TASK STATEMENT -
Since only the words are wanted, reproduce every entry exactly and leave the images behind.

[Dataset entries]
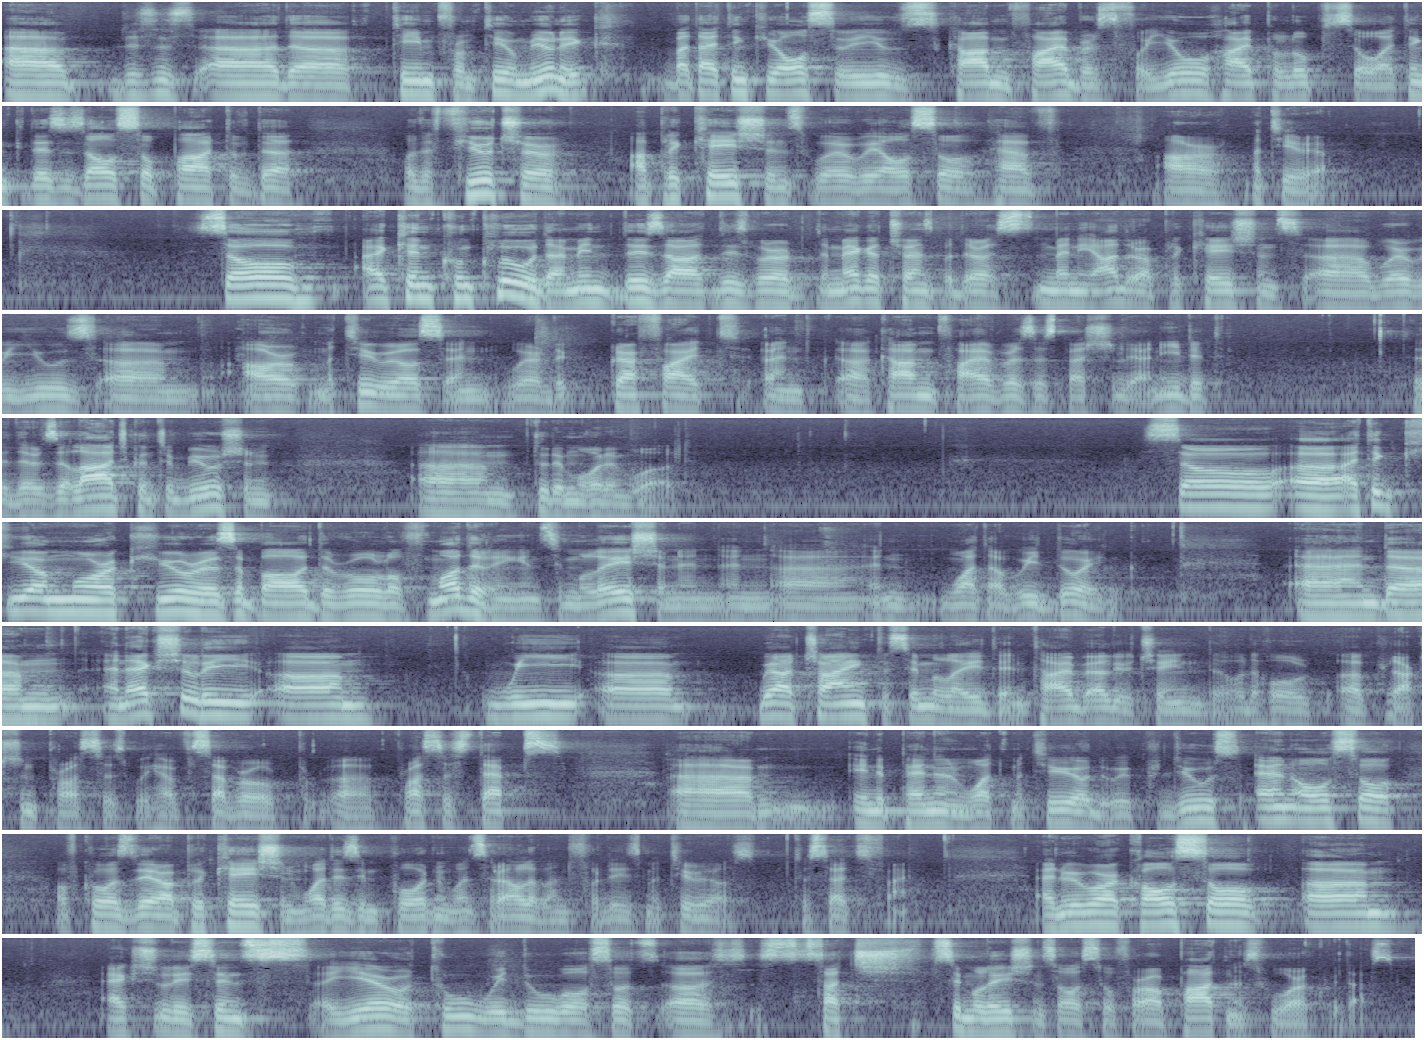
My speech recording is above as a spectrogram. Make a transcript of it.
uh, this is the team from TU Munich but I think you also use carbon fibers for your hyperloops. So I think this is also part of the, of the future applications where we also have our material. So I can conclude, I mean, these, are, these were the megatrends, but there are many other applications uh, where we use um, our materials and where the graphite and uh, carbon fibers especially are needed. So there's a large contribution um, to the modern world. So uh, I think you are more curious about the role of modeling and simulation and, and, uh, and what are we doing. And, um, and actually, um, we, uh, we are trying to simulate the entire value chain, the, the whole uh, production process. We have several uh, process steps, um, independent what material do we produce, and also, of course, their application, what is important, what's relevant for these materials to satisfy. And we work also um, Actually, since a year or two, we do also uh, such simulations also for our partners who work with us.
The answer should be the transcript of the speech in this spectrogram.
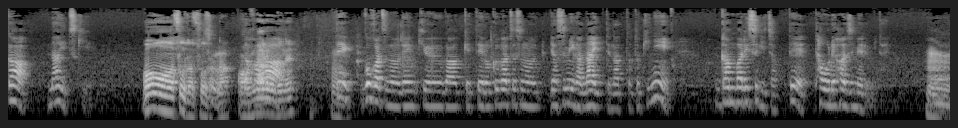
がない月、ああそうだそうだな。あなるほどね、うんで5月の連休が明けて6月その休みがないってなった時に頑張りすぎちゃって倒れ始めるみたいうん。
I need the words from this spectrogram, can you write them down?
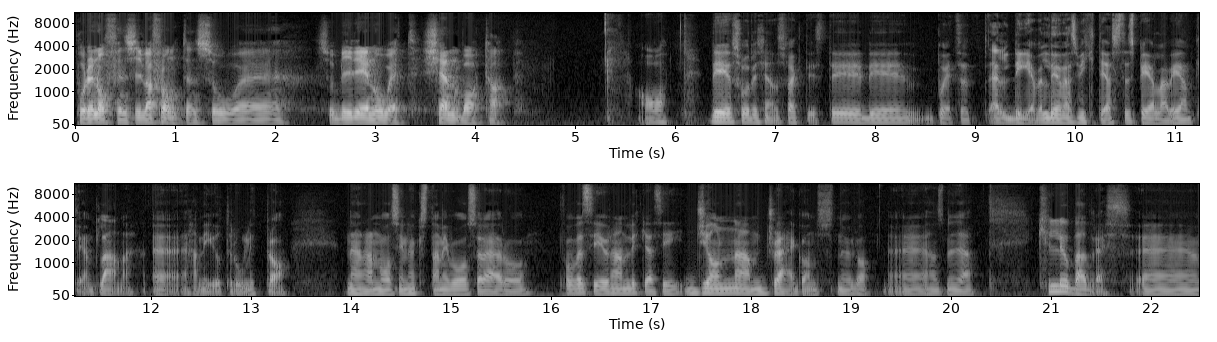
på den offensiva fronten så, så blir det nog ett kännbart tapp. Ja, det är så det känns faktiskt. Det, det, på ett sätt, eller det är väl deras viktigaste spelare egentligen, Plana. Eh, han är ju otroligt bra när han når sin högsta nivå och sådär. Och får väl se hur han lyckas i John Nam Dragons nu då, eh, hans nya klubbadress. Eh,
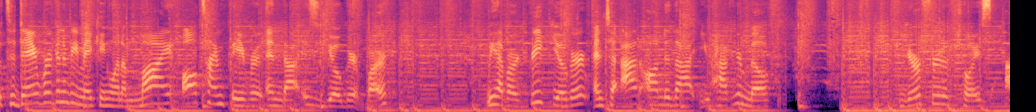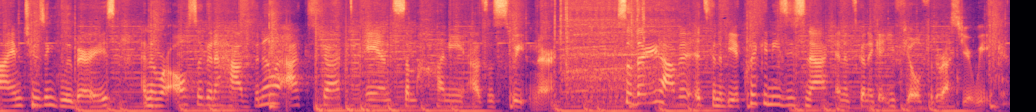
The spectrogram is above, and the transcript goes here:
today we're gonna be making one of my all-time favorite, and that is yogurt bark. We have our Greek yogurt, and to add on to that, you have your milk, your fruit of choice. I'm choosing blueberries. And then we're also gonna have vanilla extract and some honey as a sweetener. So there you have it. It's gonna be a quick and easy snack and it's gonna get you fueled for the rest of your week.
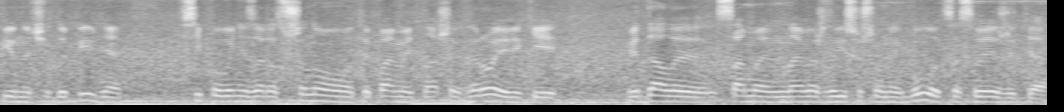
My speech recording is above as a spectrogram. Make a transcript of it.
півночі до півдня. Всі повинні зараз вшановувати пам'ять наших героїв, які віддали саме найважливіше, що в них було, це своє життя.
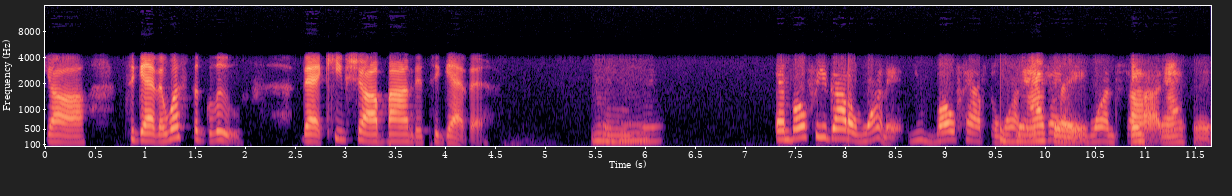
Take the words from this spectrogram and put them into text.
y'all together? What's the glue that keeps y'all bonded together? Mm-hmm. And both of you gotta want it. You both have to want exactly. it. It one side. Exactly.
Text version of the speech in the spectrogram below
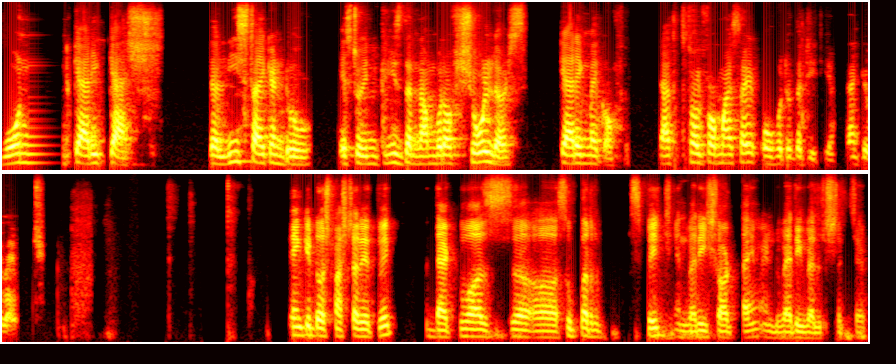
won't carry cash. The least I can do is to increase the number of shoulders carrying my coffin. That's all from my side. Over to the TTM. Thank you very much. Thank you, Toastmaster Ritvik. That was uh, a super speech in very short time and very well structured.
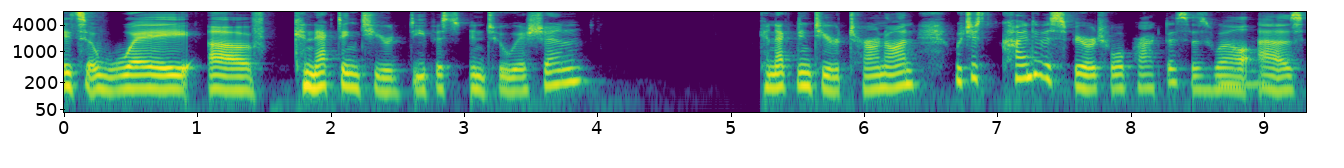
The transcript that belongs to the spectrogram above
It's a way of connecting to your deepest intuition, connecting to your turn on, which is kind of a spiritual practice as well Mm. as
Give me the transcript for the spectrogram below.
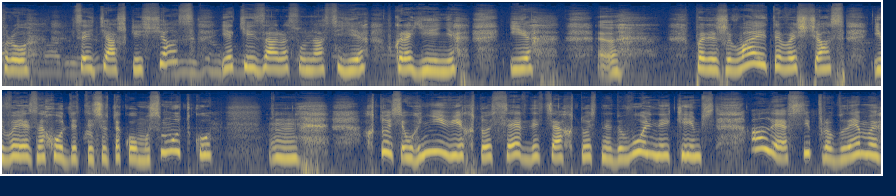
про цей тяжкий час, який зараз у нас є в країні, і е, переживаєте весь час, і ви знаходитесь у такому смутку. Хтось у гніві, хтось сердиться, хтось недовольний кимсь, але всі проблеми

EXPECTED OUTPUT -
My speech recording is above as a spectrogram. Make a transcript of it.
uh, this is the team from TU Munich but I think you also use carbon fibers for your hyperloops. So I think this is also part of the, of the future applications where we also have our material. So I can conclude, I mean, these, are, these were the megatrends, but there are many other applications uh, where we use um, our materials and where the graphite and uh, carbon fibers especially are needed. So there's a large contribution um, to the modern world. So uh, I think you are more curious about the role of modeling and simulation and, and, uh, and what are we doing. And, um, and actually, um, we, uh, we are trying to simulate the entire value chain, the, the whole uh, production process. We have several uh, process steps, um, independent what material do we produce, and also, of course, their application, what is important, what's relevant for these materials to satisfy. And we work also um, Actually, since a year or two, we do also uh, such simulations also for our partners who work with us.
The answer should be the transcript of the speech in this spectrogram.
がない月、ああそうだそうだな。あなるほどね、うんで5月の連休が明けて6月その休みがないってなった時に頑張りすぎちゃって倒れ始めるみたいうん。
I need the words from this spectrogram, can you write them down?
på den offensiva fronten så, så blir det nog ett kännbart tapp. Ja, det är så det känns faktiskt. Det, det, på ett sätt, eller det är väl deras viktigaste spelare egentligen, Plana. Eh, han är ju otroligt bra när han når sin högsta nivå och sådär. Och får väl se hur han lyckas i John Nam Dragons nu då, eh, hans nya klubbadress. Eh,
The spectrogram is above, and the transcript goes here:
today we're gonna be making one of my all-time favorite, and that is yogurt bark. We have our Greek yogurt, and to add on to that, you have your milk, your fruit of choice. I'm choosing blueberries. And then we're also gonna have vanilla extract and some honey as a sweetener. So there you have it. It's gonna be a quick and easy snack and it's gonna get you fueled for the rest of your week.
My speech recording is above as a spectrogram. Make a transcript of it.
півночі до півдня. Всі повинні зараз вшановувати пам'ять наших героїв, які віддали саме найважливіше, що в них було, це своє життя.
Take the words from this spectrogram and put them into text.
y'all together? What's the glue that keeps y'all bonded together? Mm-hmm. And both of you gotta want it. You both have to want exactly. it. It one side. Exactly.
Text version of the speech in the spectrogram below
won't carry cash. The least I can do is to increase the number of shoulders carrying my coffin. That's all from my side. Over to the TTM. Thank you very much. Thank you, Toastmaster Ritvik. That was uh, a super speech in very short time and very well structured.
The transcript that belongs to the spectrogram above
It's a way of connecting to your deepest intuition, connecting to your turn on, which is kind of a spiritual practice as well Mm. as
Give me the transcript for the spectrogram below.
про цей тяжкий час, який зараз у нас є в країні, і е, переживаєте весь час, і ви знаходитесь у такому смутку. Хтось у гніві, хтось сердиться, хтось недовольний кимсь, але всі проблеми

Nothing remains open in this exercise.